<<<<

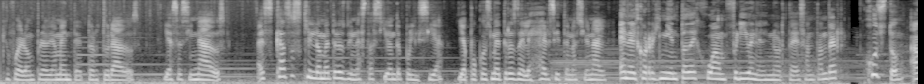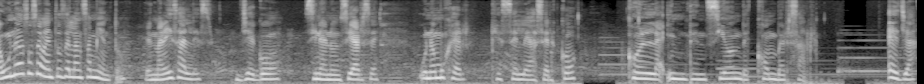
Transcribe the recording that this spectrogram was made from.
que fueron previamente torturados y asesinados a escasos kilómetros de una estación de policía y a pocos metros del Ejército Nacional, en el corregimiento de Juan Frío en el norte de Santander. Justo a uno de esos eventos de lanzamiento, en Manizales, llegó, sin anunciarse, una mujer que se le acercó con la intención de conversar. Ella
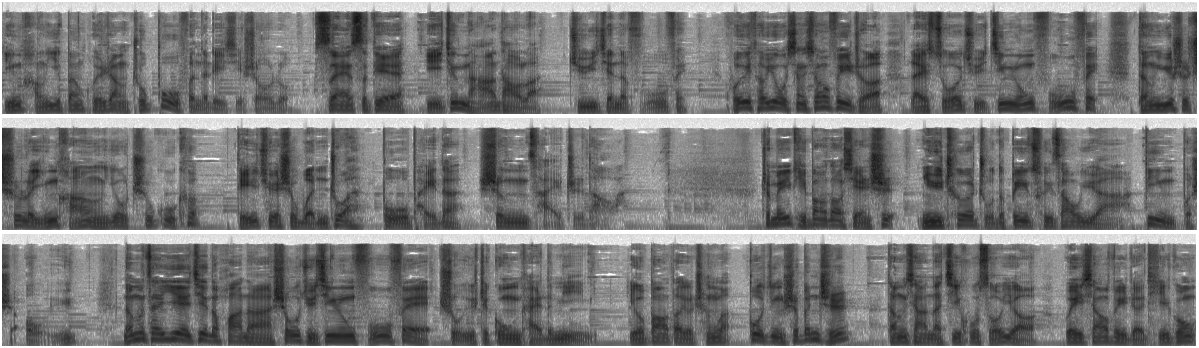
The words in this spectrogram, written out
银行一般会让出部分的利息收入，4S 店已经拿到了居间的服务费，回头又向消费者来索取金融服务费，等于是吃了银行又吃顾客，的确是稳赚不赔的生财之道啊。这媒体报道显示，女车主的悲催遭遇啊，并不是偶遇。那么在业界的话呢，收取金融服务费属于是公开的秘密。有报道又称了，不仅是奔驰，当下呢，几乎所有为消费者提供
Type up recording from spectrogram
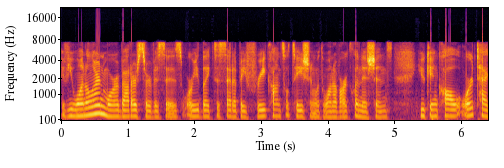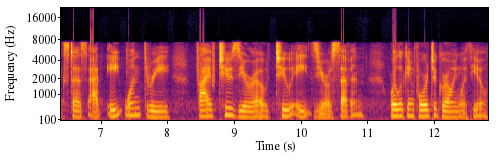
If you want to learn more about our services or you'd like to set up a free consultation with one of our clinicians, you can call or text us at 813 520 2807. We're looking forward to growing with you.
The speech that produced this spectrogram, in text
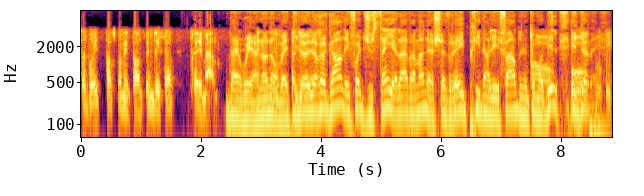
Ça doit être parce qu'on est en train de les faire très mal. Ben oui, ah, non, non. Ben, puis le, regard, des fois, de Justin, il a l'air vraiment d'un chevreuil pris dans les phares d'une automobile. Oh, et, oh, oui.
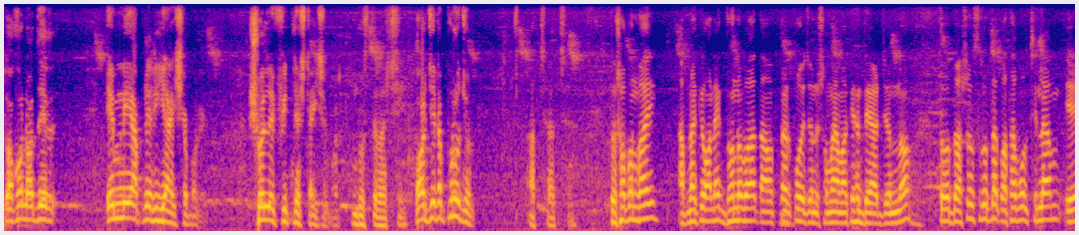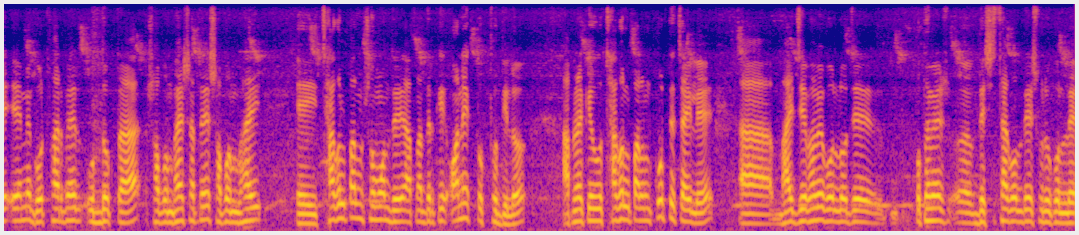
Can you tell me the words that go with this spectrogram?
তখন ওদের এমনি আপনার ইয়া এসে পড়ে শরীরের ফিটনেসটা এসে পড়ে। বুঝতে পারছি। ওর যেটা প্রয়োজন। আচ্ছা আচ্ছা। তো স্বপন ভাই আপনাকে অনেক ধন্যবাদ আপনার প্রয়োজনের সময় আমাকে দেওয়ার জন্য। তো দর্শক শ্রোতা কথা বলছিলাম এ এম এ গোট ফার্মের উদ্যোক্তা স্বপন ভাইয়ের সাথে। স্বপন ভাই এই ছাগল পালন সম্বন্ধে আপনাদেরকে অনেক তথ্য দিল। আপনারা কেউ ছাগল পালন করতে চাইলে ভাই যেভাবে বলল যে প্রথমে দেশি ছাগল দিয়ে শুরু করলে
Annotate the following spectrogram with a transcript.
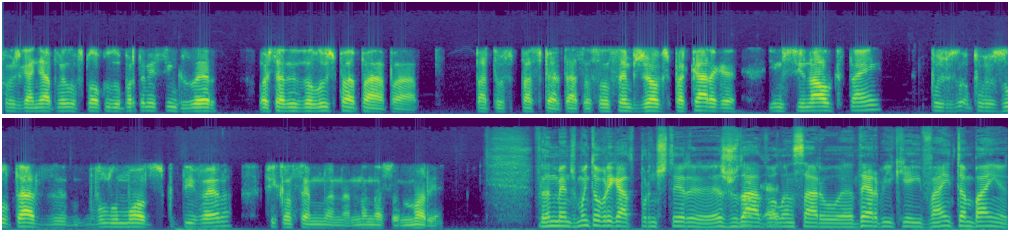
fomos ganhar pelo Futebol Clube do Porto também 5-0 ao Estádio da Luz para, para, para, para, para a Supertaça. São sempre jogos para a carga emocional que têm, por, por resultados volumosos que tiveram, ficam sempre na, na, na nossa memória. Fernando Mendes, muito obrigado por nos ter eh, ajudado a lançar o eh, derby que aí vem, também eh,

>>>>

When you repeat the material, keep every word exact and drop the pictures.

▶ **Response area**:
Transcribe the recording that this spectrogram was made from.
que fueron previamente torturados y asesinados a escasos kilómetros de una estación de policía y a pocos metros del Ejército Nacional, en el corregimiento de Juan Frío en el norte de Santander. Justo a uno de esos eventos de lanzamiento, en Manizales, llegó, sin anunciarse, una mujer que se le acercó con la intención de conversar. Ella
The words in this spectrogram, written out
银行一般会让出部分的利息收入，4S 店已经拿到了居间的服务费，回头又向消费者来索取金融服务费，等于是吃了银行又吃顾客，的确是稳赚不赔的生财之道啊。这媒体报道显示，女车主的悲催遭遇啊，并不是偶遇。那么在业界的话呢，收取金融服务费属于是公开的秘密。有报道又称了，不仅是奔驰，当下呢，几乎所有为消费者提供
Type up recording from spectrogram
If you want to learn more about our services or you'd like to set up a free consultation with one of our clinicians, you can call or text us at 813 520 2807. We're looking forward to growing with you.
The speech that produced this spectrogram, in text
Ça doit être parce qu'on est en train de les faire très mal. Ben oui, ah, non, non. Ben, puis le, regard, des fois, de Justin, il a l'air vraiment d'un chevreuil pris dans les phares d'une automobile. Oh, et, oh, oui.
Can you tell me the words that go with this spectrogram?
তখন ওদের এমনি আপনার ইয়া এসে পড়ে শরীরের ফিটনেসটা এসে পড়ে। বুঝতে পারছি। ওর যেটা প্রয়োজন। আচ্ছা আচ্ছা। তো স্বপন ভাই আপনাকে অনেক ধন্যবাদ আপনার প্রয়োজনের সময় আমাকে দেওয়ার জন্য। তো দর্শক শ্রোতা কথা বলছিলাম এ এম এ গোট ফার্মের উদ্যোক্তা স্বপন ভাইয়ের সাথে। স্বপন ভাই এই ছাগল পালন সম্বন্ধে আপনাদেরকে অনেক তথ্য দিল। আপনারা কেউ ছাগল পালন করতে চাইলে ভাই যেভাবে বলল যে প্রথমে দেশি ছাগল দিয়ে শুরু করলে
Annotate the following spectrogram with a transcript.
fomos ganhar pelo Futebol Clube do Porto também 5-0 ao Estádio da Luz para, para, para, para, para a Supertaça. São sempre jogos para a carga emocional que têm, por, por resultados volumosos que tiveram, ficam sempre na, na, na nossa memória. Fernando Mendes, muito obrigado por nos ter eh, ajudado a lançar o eh, derby que aí vem, também eh,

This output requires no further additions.